____ Available records
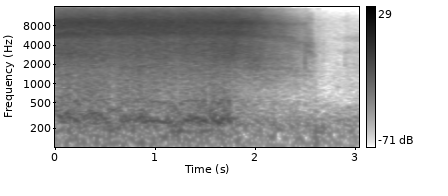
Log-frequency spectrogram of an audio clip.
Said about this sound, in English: You covet, says James, and this word in Greek is literally the sound of hissing boiling water.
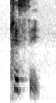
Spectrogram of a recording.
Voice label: "pressée", French

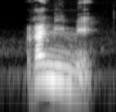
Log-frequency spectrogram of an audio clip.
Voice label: "Ranimer", French

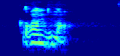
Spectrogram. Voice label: "grondements", French; rumbles

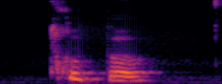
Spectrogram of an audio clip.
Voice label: "troupeau", French

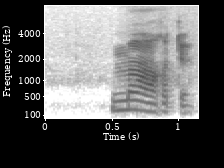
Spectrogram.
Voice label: "Mordent", French

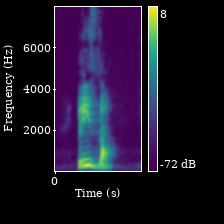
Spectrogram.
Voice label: "Brisants", French

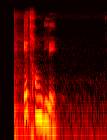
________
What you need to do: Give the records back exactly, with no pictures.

Expected answer:
Log-frequency spectrogram of an audio clip.
Said about this sound, in English: You covet, says James, and this word in Greek is literally the sound of hissing boiling water.
Spectrogram of a recording.
Voice label: "pressée", French

Log-frequency spectrogram of an audio clip.
Voice label: "Ranimer", French

Spectrogram. Voice label: "grondements", French; rumbles

Spectrogram of an audio clip.
Voice label: "troupeau", French

Spectrogram.
Voice label: "Mordent", French

Spectrogram.
Voice label: "Brisants", French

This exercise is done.